Discouraged by the fate of towns dependent upon water for their prosperity, and pushed by the need for new fertile land, the inland town of Buckland was established in 1796, and then Haymarket in 1799. A new courthouse was authorized on a part of the Robert Bristow portion of the Brent Town grant and the General Assembly directed that 50 acres of land be laid out for a town by the name of Brentsville. In 1822, the transfer of records was made to Brentsville, the new county seat. A pretty and supposedly central location, the public square was built on a three-acre tract on the main street, which included the courthouse, a jail and the clerk's office. It served its turn until 1892. Now the inconvenience of the distance of Brentsville from the railroad led to another change.

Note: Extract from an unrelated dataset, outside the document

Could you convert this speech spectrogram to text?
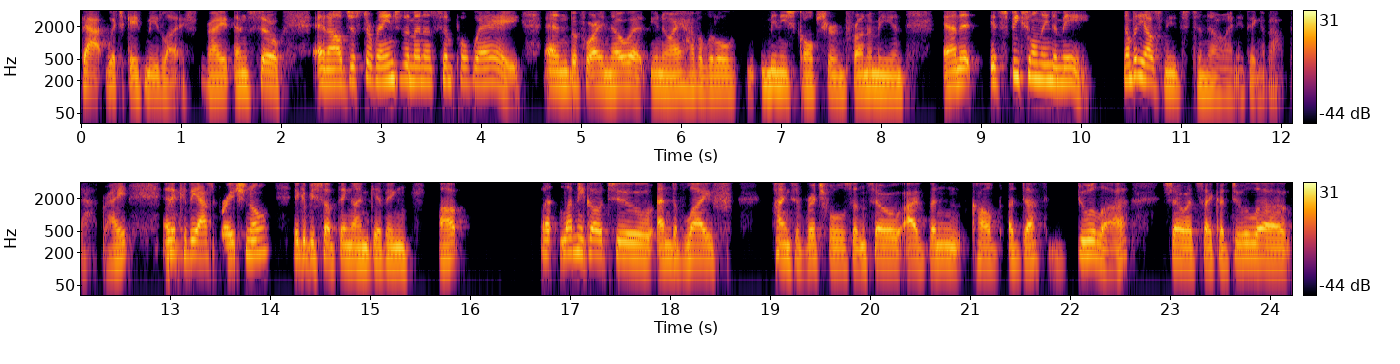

Typically one would have expected the village of Manassas (eariler known as Tudor Hall) to have developed as a town rather quickly after it became the junction of two railroads. But that growth was destroyed by the Civil War. By the end of the war, little remained. There is a story that when the newly reconstructed railroad tracks were laid, the first train to run from Alexandria brought Mr. and Mrs. Sumner Fitts to the area. What they saw when they disembarked were two or three small shanties and one substantial brick house, "Liberia", owned by the Weirs, the only dwellings in sight. Staying with the Weir's that night, they returned to Alexandria the next day and Mr. Fitt ordered lumber to be shipped to a site in Manassas, which, by the way, did not belong to him, where he built "Eureka House". This building of "Eureka House" may have marked the first step in the development of the town of Manassas for it was soon followed by other commercial and residential construction. Manassas grew quite rapidly in the late 1860's.
Beginning in 1872 and later in 1888, Manassas Junction began its long campaign for the acquisition of the county seat. Promising to donate the land, erect new buildings and pay for all the expenses of the move, but Brentsville won all the referendum elections.

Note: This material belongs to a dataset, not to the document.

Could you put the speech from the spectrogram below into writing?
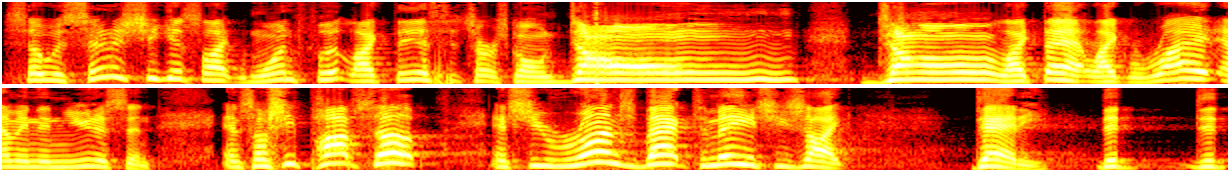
So as soon as she gets like one foot like this, it starts going dong, dong, like that, like right, I mean, in unison. And so she pops up and she runs back to me and she's like, Daddy, did, did,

On April 2, 1873, the village of Manassas was incorporated by an act of the General Assembly as the "town of Manassas", one of the few towns in Virginia that were incorporated without first being formally laid out. In 1892 Manassas renewed its efforts to be made the county seat, this time the referendum went against Brentsville. The county courthouse moved for the last and final time to Manassas, an important trading center, on a rail line, a productive and populous area. The first court was held January 1, 1893. As each new courthouse location continued to move into the interior of the county, old Prince William County also moved from a maritime to a farming economy. To learn about the society of western Prince William County, with its roots beginning in the mid 1700's, one must go back to the Northern Neck of Virginia, a one time empire of stirring economic, social, and political life and the emergence of the Carter family.
The Northern Neck, 100 miles long and approximately 20 miles wide lies between the Potomac and the Rappahannock Rivers, highways of the colonial period and one of the four peninsulas or "necks" of the Tidewater.